Umzimkhulu Municipality in Sisonke District of KZN was selected by the Department of Water Affairs to pilot this project that was initiated as part of the IWRM (Integrated Water Resource Management) programme being funded by the Danish Embassy (DANIDA). Umzimkhulu was part of the Eastern Cape until it was recently absorbed into Kwa Zulu Natal. The area has one of the lowest levels of development in KZN as demonstrated in this base-line survey which highlights that safe drinking water supply is a major challenge with only 15% of households having access to a safe water source whilst the remaining households have to use open ground water, usually in the form of unprotected springs. As this surface water is open to contamination it needs to be treated or boiled before consumption. Sanitation usually consists of a household pit latrine and although the coverage is high at 90%, around 50% are unhygienic, smell and attracted flies which would account for the high levels of diarrhoea in the area. Most social scientists would agree that changing people’s hygiene habits is notoriously difficult, and there are few good case studies to-date. Africa AHEAD was commissioned as service provider to introduce a health promotion campaign in the 1st phase of an holistic development package that would build the capacity of the community through health clubs, with the objective of developing a community-led demand for improved water and sanitation. Although Africa AHEAD has initiated Community Health Clubs in informal settlements, this is the first pilot project in South Africa to be implemented in a rural community.
- Country: South Africa
- Period: 2009
- Donor: Danida
- Partner: Department for Water and Forestry
- Province: Kwa Zulu Natal
- Number of Villages: nine
- Number of households:
- Number of CHCs: 2
- Number of Members: 120
- Percentage CHC coverage: 57%
- Number of EHTs: 1
- Number of CHC facilitators: 2
- Number of beneficiaries: 800
COMMUNITY HEALTH CLUBS IN UMZIMKHULU
In February 2009, working with the Umzimkhulu Municipality and local councillors, a Community Health Club was started in each ward. Africa AHEAD trained facilitators from the community in how to conduct health promotion sessions using PHAST participatory activities to promote hygiene behaviour change. Almost 1,000 members were registered and weekly sessions were held in all nine wards. Attendance rates varied according to the proficiency of the facilitator, but although most members attended some sessions, there were 550 hard-core members who completed all 24 health topics within six months. Certificates were awarded at a Graduation Ceremony in September 2009, attended by district and provincial representatives which marked the end of the pilot project.
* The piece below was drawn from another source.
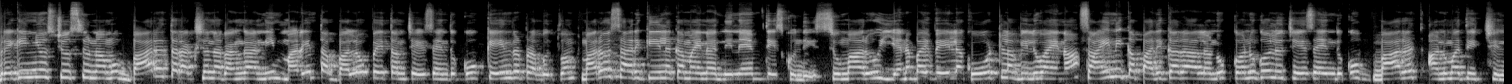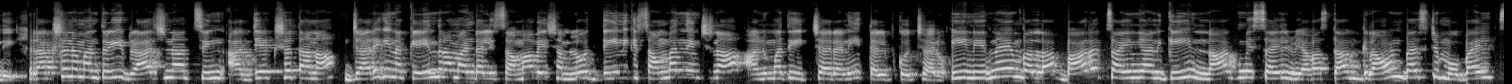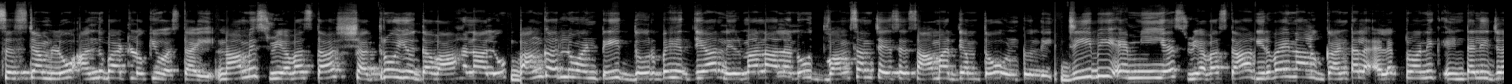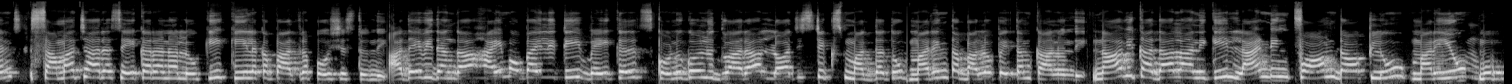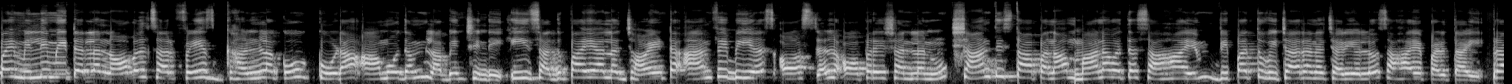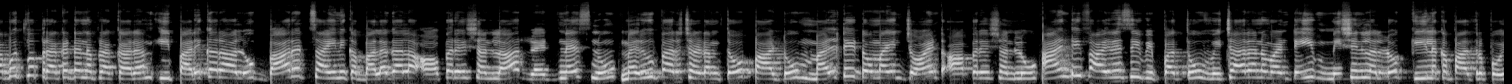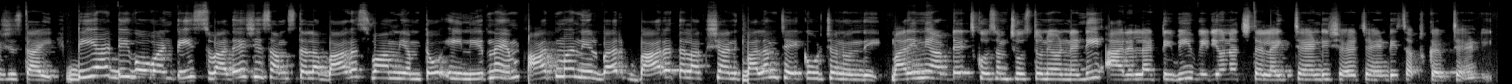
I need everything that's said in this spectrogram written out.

In the next phase, relevant government departments are planning to use these well mobilised communities to improve water, sanitation and quality of life through agricultural and income generating activities.
Above: Hygiene Behaviour Change indicators in 9 CHCs in rural Umzimkhulu, Kwa Zulu Natal, after six months of CHC Training (2009)
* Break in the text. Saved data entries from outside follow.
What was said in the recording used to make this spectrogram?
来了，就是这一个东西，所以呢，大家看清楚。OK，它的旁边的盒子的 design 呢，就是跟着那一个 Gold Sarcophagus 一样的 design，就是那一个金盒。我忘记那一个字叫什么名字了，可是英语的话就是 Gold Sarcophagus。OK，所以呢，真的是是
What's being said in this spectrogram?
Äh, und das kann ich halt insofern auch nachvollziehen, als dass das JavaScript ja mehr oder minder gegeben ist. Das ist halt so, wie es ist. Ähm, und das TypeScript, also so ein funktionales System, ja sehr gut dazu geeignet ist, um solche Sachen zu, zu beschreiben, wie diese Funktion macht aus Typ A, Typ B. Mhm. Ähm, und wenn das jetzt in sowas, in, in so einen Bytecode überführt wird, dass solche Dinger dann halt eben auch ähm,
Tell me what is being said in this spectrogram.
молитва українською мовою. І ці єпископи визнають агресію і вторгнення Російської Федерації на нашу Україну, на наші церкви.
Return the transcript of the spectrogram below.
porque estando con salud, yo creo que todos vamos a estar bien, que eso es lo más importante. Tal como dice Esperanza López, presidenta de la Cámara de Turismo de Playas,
The levels of behaviour change as a result of this project are exciting, with an overall average of 20%, which is considered high comparing similar programmes (WSP-World Bank, 2002). In the post intervention survey (September 2009), it was found that 76% of all registered members are now following the recommended practices promoted during the weekly health promotion sessions. As is shown in the chart below, whereas before the project only 18.1% had safe water, there is an 41% change. Although the water source is still not safe, 51% now treat their water, 86.1% store it safely and 87% take it using a ladle, so minimizing contamination. Sanitation has improved by 14%, from 71.1% with no open defecation to 87.8% of members having ZOD (Zero Open Defecation) defined as clean covered latrines with no faeces. In addition, whereas only 29% of member households had a dedicated hand washing facility near their latrine at the beginning of the project, 70.1% have now constructed a simple facility that allows them to wash their hands immediately upon exiting their latrine. Even more impressive is the use of soap for hand washing that has risen from 40.1% in February to 68.4% six months later. An observable indicator is an 18% drop in Ringworm seen in CHC households, a disease caused by infrequent washing and lack of soap, 87.7% mother can now prepare SSS correctly, so saving babies that might have died from dehydration. There is little doubt that family health has been improved where health clubs have been established in Umzimkhulu, and demand to scale up this programme to all other wards is high. Meanwhile the self-motivated improvements that some Health Clubs have already made contingency measures to protect their water sources. without any external financial or technical assistance. Each CHC now has a trained building group, now constructing safe latrines on demand for members. This display of self reliance validates the CHC Approach, which aims to empower communities so that they manage their own health and utilize existing resources more effectively, at least until government can provide the required services.